Smith's third contention is that there was insufficient evidence to support the jury's verdict of guilty. Smith argues that the only circumstantial evidence connecting him to the robbery was that he was found hiding in a place near the getaway car and had $150 in currency in his pockets. He points out that the testimony of the head-teller indicated that the robber with the derringer who took the cash box from her did not wear gloves. His fingerprints, however, were not found on the metal cash box or on the derringer which was recovered later by the police. In reviewing a claim of insufficient evidence to support a conviction by a jury, the standard is that we look at the evidence in the light most favorable to the Government. Circumstantial evidence is entitled to the same weight as that given to direct evidence in determining the issue of factual sufficiency to support a verdict beyond a reasonable doubt. We are satisfied from a review of the entire record that "any rational trier of fact could have found the essential elements of crime beyond a reasonable doubt." Jackson v. Virginia, 443 U.S. 307, 319, 99 S.Ct. 2781, 2789, 61 L.Ed.2d 560, 573 (1970) (emphasis in original).


The last claim of error is assigned by Jordan. He argues that the trial court abused its discretion in refusing to grant an additional continuance of the trial. He claims that his request was necessary for locating an unidentified witness whom he claimed to be crucial to his case. Prior to trial, the Government turned over a copy of an audio tape which contained recordings of radio transmissions of the officers made during their pursuit of the getaway car. Counsel did not listen to both sides of the tape, thinking the side on which the audio portion did not start at the beginning of the tape was blank. On the morning of the first day of the trial, counsel for defendants learned that on the side of the tape which they had believed blank contained additional police radio messages and conversations about an unidentified Spanish-American whose observations of the fleeing suspects directed the officers to the arrest of Jordan. Jordan requested the court for a one day continuance to listen to the tape. The court granted Jordan's request. When the trial resumed, Jordan requested the court to continue the trial until he could locate the unidentified Spanish-American witness. The court denied the motion.
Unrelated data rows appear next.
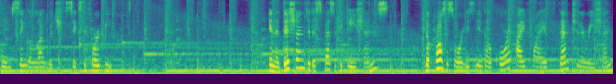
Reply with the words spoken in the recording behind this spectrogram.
Home Single Language 64-bit. In addition to the specifications, the processor is Intel Core i5 10th generation,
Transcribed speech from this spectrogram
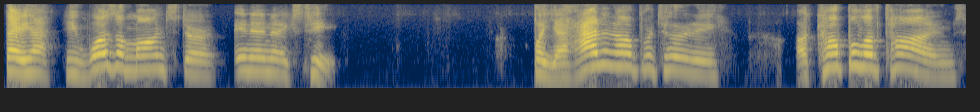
They he was a monster in NXT. But you had an opportunity a couple of times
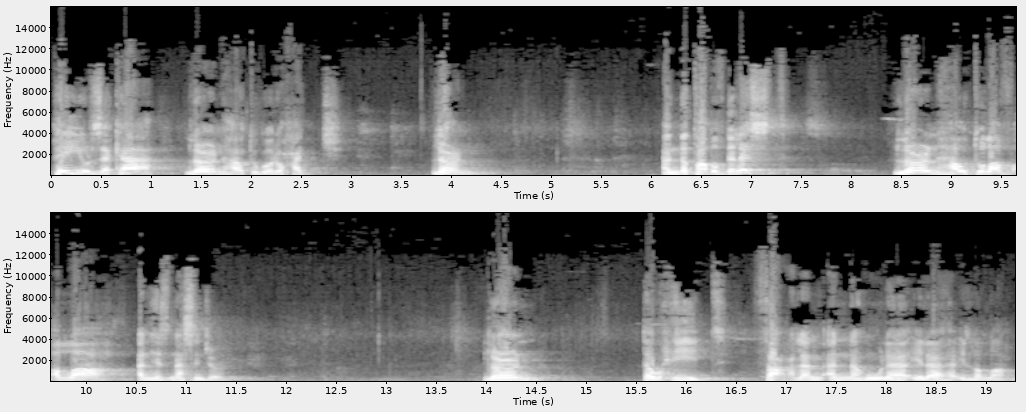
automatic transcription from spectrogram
pay your zakah. Learn how to go to Hajj. Learn. And the top of the list, learn how to love Allah and His Messenger. Learn Tawheed. فاعلم أنه لا إله إلا الله.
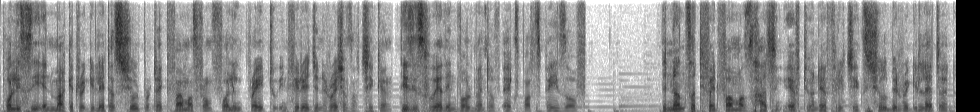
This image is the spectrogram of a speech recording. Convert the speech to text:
Policy and market regulators should protect farmers from falling prey to inferior generations of chicken. This is where the involvement of experts pays off. The non-certified farmers hatching F2 and F3 chicks should be regulated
Jordan has conceded that it "is possible that it would be impossible to find this crucial witness." Nevertheless, he argues that the court abused its discretion in denying his request for an open-ended continuance. The decision on whether to grant a continuance is a matter for the sound discretion of the trial court and will not be disturbed on appeal absent a showing of abuse resulting in manifest injustice. United States v. Olivas, 558 F.2d 1366, 1368 (10th Cir.), cert. denied, 434 U.S. 866, 98 S.Ct. 203, 54 L.Ed.2d 142 (1977). The trial of this case had already been continued once. It is undisputed that the identity of this Spanish-American was unknown to both the Government and the defense. Jordan's second request for an additional continuance to attempt to find this witness was clearly unreasonable. The trial court did not abuse its discretion in denying Jordan's request for an additional open-ended continuance.


The judgment of conviction as to each defendant is AFFIRMED.
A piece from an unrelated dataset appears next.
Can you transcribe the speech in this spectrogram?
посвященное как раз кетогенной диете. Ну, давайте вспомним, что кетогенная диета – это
Honorable Wesley E. Brown, United States Senior District Judge for the District of Kansas, sitting by designation


Additionally, Smith requested leave to file a pro se supplemental brief on this issue. His request was granted on October 4, 1985. His January 24, 1986 motion to require his counsel to produce certain documents for his "use in evaluating the legality of his appeal heretofore" is denied
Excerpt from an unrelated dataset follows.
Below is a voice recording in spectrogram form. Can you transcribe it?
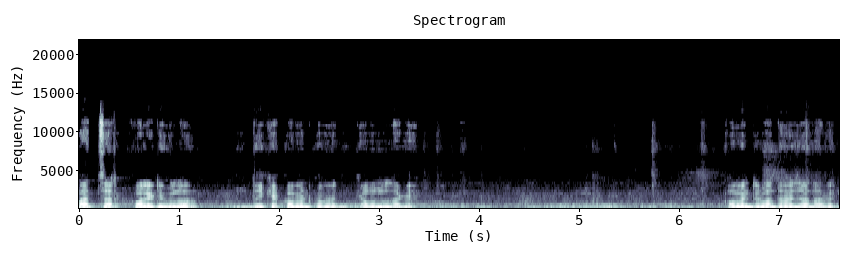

See also amendments under this legislation to Sections 657, 1006, 1014 of Title 18, U.S.C


Pub.L. 95-630, Title XVIII, Section 1804, 92 Stat. 3723, as condified at 18 U.S.C. Sec. 709 (1978), added the "National Credit Union Board" as an adjunct title to the "National Credit Union Administration" defined under the Federal Credit Union Act, 12 U.S.C. Secs. 1752 et seq